ॐ श्री गुरुभ्यो नमः ॐ श्री शिवानन्दाय नमः ॐ श्री चिदानन्दाय नमः ॐ श्री दुर्गायै नमः
Source of all Images in this Blog-post : Google Images : ‘Google Image Search’ will reveal the multiple sources of every single image shared in this Blog. For more details, kindly see ‘Disclaimer‘
Please don’t miss visiting Mughal Gardens in Rashtrapathi Bhawan, and plan a trip to New Delhi sometime in the future.
The Rashtrapati Bhavan, located at the Western end of Rajpath in New Delhi is a 130-hectare (320 acre) President Estate that also includes the huge presidential gardens, popularly known as Mughal Gardens.
The Mughal Gardens are situated at the back of the Rashtrapati Bhavan, incorporate both Mughal and English landscaping styles and feature a great variety of flowers.
Spread over a vast expanse of 15 acres, Mughal Gardens in Rashtrapathi Bhawan, New Delhi, has often been portrayed, and deservedly so, as the soul of The Indian Presidential Palace.
The Mughal Gardens draw its inspiration from The Mughal Gardens of Jammu and Kashmir, the gardens around the Taj Mahal in Agra, and even miniature paintings of India and Persia.
As already mentioned, two different horticulture traditions were brought together for the Mughal Gardens, namely, the Mughal style and the English flower garden style.
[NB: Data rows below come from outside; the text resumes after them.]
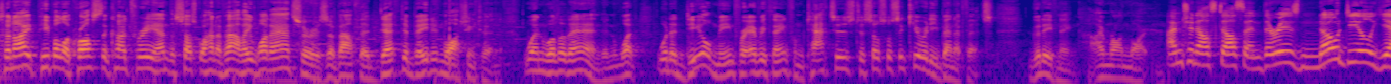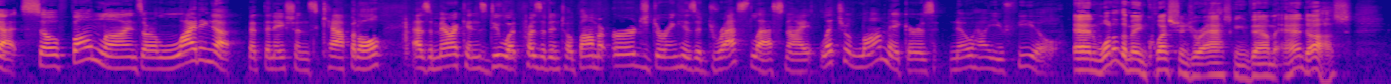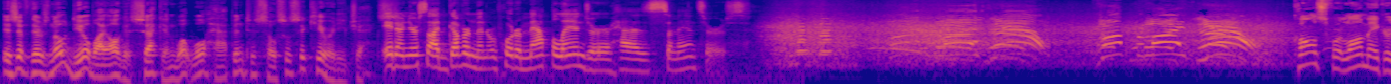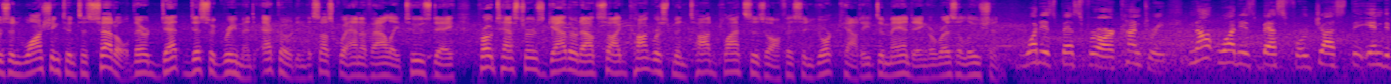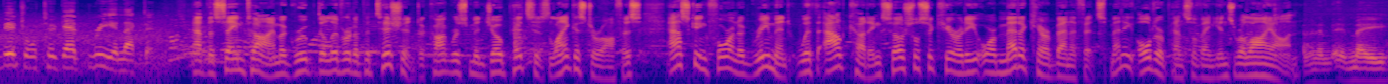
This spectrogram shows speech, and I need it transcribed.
Tonight, people across the country and the Susquehanna Valley want answers about the debt debate in Washington. When will it end? And what would a deal mean for everything from taxes to Social Security benefits? Good evening. I'm Ron Martin. I'm Janelle Stelson. There is no deal yet, so phone lines are lighting up at the nation's capital as Americans do what President Obama urged during his address last night. Let your lawmakers know how you feel. And one of the main questions you're asking them and us is if there's no deal by August 2nd, what will happen to Social Security checks? Eight on your side government reporter Matt Belanger has some answers. Calls for lawmakers in Washington to settle their debt disagreement echoed in the Susquehanna Valley Tuesday. Protesters gathered outside Congressman Todd Platts's office in York County demanding a resolution. What is best for our country, not what is best for just the individual to get reelected. At the same time, a group delivered a petition to Congressman Joe Pitts' Lancaster office asking for an agreement without cutting Social Security or Medicare benefits many older Pennsylvanians rely on. It may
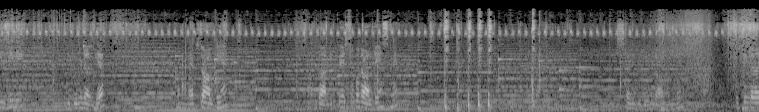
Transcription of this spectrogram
इजीली डिब्बी में डाल गया हम नेक्स्ट डालते हैं। अब गार्लिक पेस्ट को डालते हैं इसमें। सारी वीडियो डाल देते हैं उसी तरह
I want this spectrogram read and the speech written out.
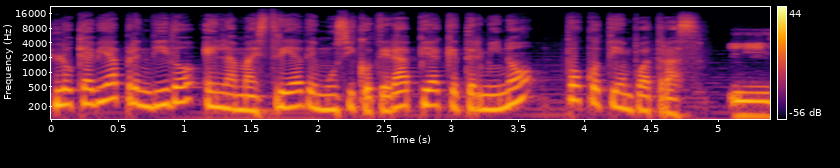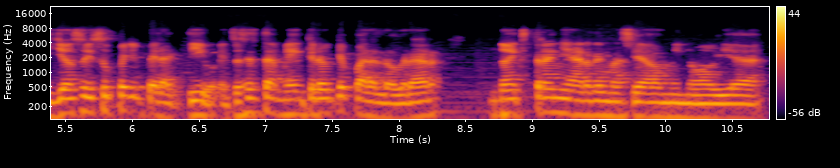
lo que había aprendido en la maestría de musicoterapia que terminó poco tiempo atrás. Y yo soy súper hiperactivo, entonces también creo que para lograr no extrañar demasiado a mi novia,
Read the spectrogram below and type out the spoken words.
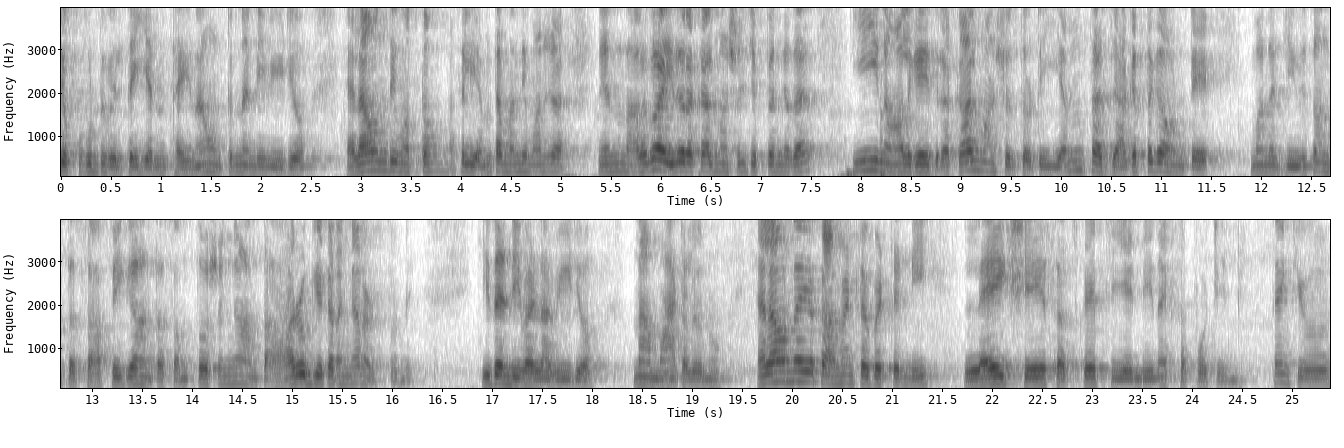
చెప్పుకుంటూ వెళ్తే ఎంతైనా ఉంటుందండి వీడియో. ఎలా ఉంది మొత్తం? అసలు ఎంతమంది మనుషులు? నేను నాలుగో ఐదో రకాల మనుషులు చెప్పాను కదా. ఈ నాలుగైదు రకాల మనుషులతోటి ఎంత జాగ్రత్తగా ఉంటే మన జీవితం అంత సాఫీగా అంత సంతోషంగా అంత ఆరోగ్యకరంగా నడుస్తుంది. ఇదండి ఇవాళ వీడియో నా మాటలను. ఎలా ఉన్నాయో కామెంట్లో పెట్టండి. లైక్ షేర్ సబ్స్క్రైబ్ చేయండి. నాకు సపోర్ట్ చేయండి. Thank you.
Mughal canals, terraces and flowering shrubs are beautifully blended with European flowerbeds, lawns and private hedges.
The Mughal Gardens had up till now been opened for the public only during the annual festival, Udyanotsav, held in the months of February-March, but will now be open for the public from August till March.
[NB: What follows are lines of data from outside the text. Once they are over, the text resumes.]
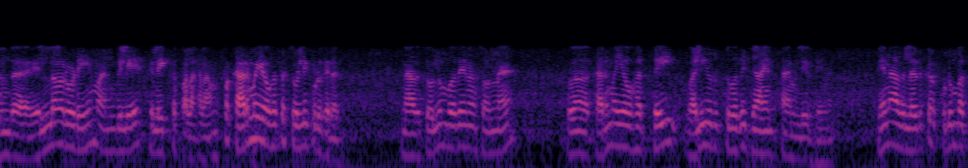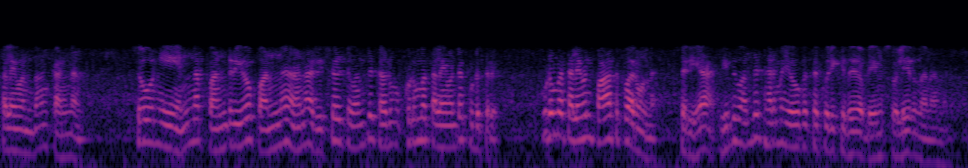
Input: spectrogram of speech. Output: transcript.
அந்த எல்லோருடையும் அன்பிலே சிலைக்க பழகலாம். இப்ப கர்மயோகத்தை சொல்லி கொடுக்குறது. நான் அதை சொல்லும் போதே நான் சொன்னேன். கர்மயோகத்தை வலியுறுத்துவது ஜாயிண்ட் ஃபேமிலி அப்படின்னு. ஏன்னா அதுல இருக்க குடும்ப தலைவன் தான் கண்ணன். சோ நீ என்ன பண்றியோ பண்ணு. ஆனா ரிசல்ட் வந்து கரு- குடும்ப தலைவன்ட்ட கொடுத்துரு. குடும்ப தலைவன் பார்த்துப்பாரு உன்னை. சரியா? இது வந்து கர்ம யோகத்தை குறிக்குது அப்படின்னு சொல்லியிருந்தேன் நான்.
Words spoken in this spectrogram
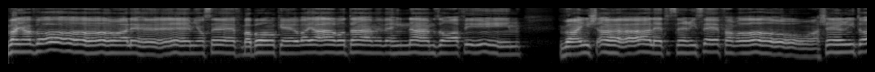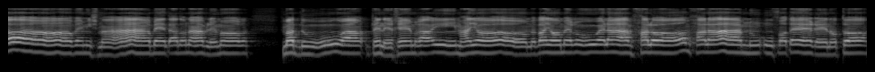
ויבוא עליהם יוסף בבוקר וירא אותם והנם זועפים. וישאל את סריסי פרעה אשר איתו במשמר בית אדוניו לאמור מדוע פניכם רעים היום? ויאמרו אליו חלום חלמנו ופותרן אותו.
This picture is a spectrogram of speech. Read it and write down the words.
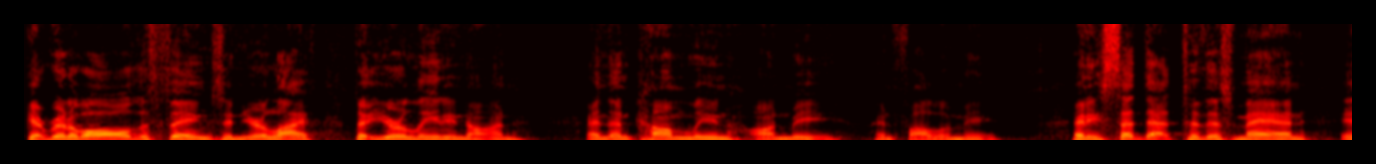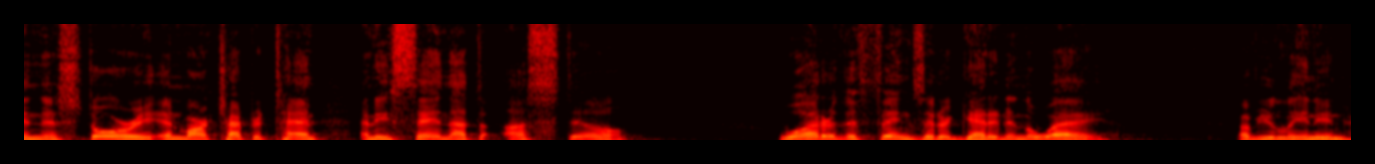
Get rid of all the things in your life that you're leaning on, and then come lean on me and follow me. And he said that to this man in this story in Mark chapter 10, and he's saying that to us still. What are the things that are getting in the way of you leaning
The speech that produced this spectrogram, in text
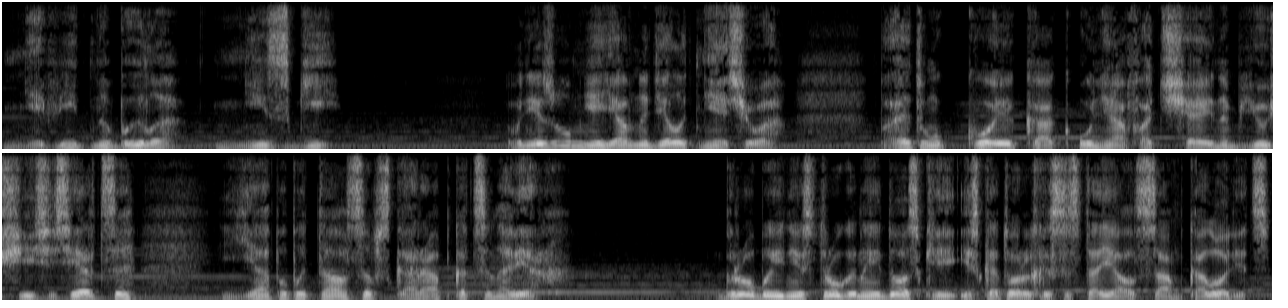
Не видно было низги. Внизу мне явно делать нечего, поэтому, кое-как уняв отчаянно бьющееся сердце, я попытался вскарабкаться наверх. Грубые неструганные доски, из которых и состоял сам колодец,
The prime attractions of Udyanostav 2016 were Tulips and Primulas. Rose remains a key feature of The Mughal Gardens even today.
The Gardens boasts of growing 159 celebrated varieties of roses which blossom primarily in the month of February and March. Apart from roses, tulips, Asiatic lilies, daffodils, hyacinth and other seasonal flowers beautify the gardens of Rashtrapati Bhavan.
There are more than seventy varieties of seasonal flowers, including exotic bulbous and winter flowering plants. The garden also grows 60 of the 101 known types of bougainvilleas.
Edging and flowering of flower beds is done with alyssum, daisy, pansy etc. The grass that covers the garden is the Doob grass, which was originally brought from Kolkata, when the Mughal Gardens was being planted.
The Gardens has almost 50 varieties of trees, shrubs and vines including Moulsiri tree, Golden Rain tree, flower bearing Torch Tree and many more.
At present over three hundred permanent and casual employees are deployed for the development and maintenance of the gardens of Rashtrapati Bhavan.
The most remarkable expression of democracy in India, has been the opening up of the Mughal Gardens and grounds for the public.
A few YouTube Videos on Mughal Gardens of Rashtrapathi Bhawan, New Delhi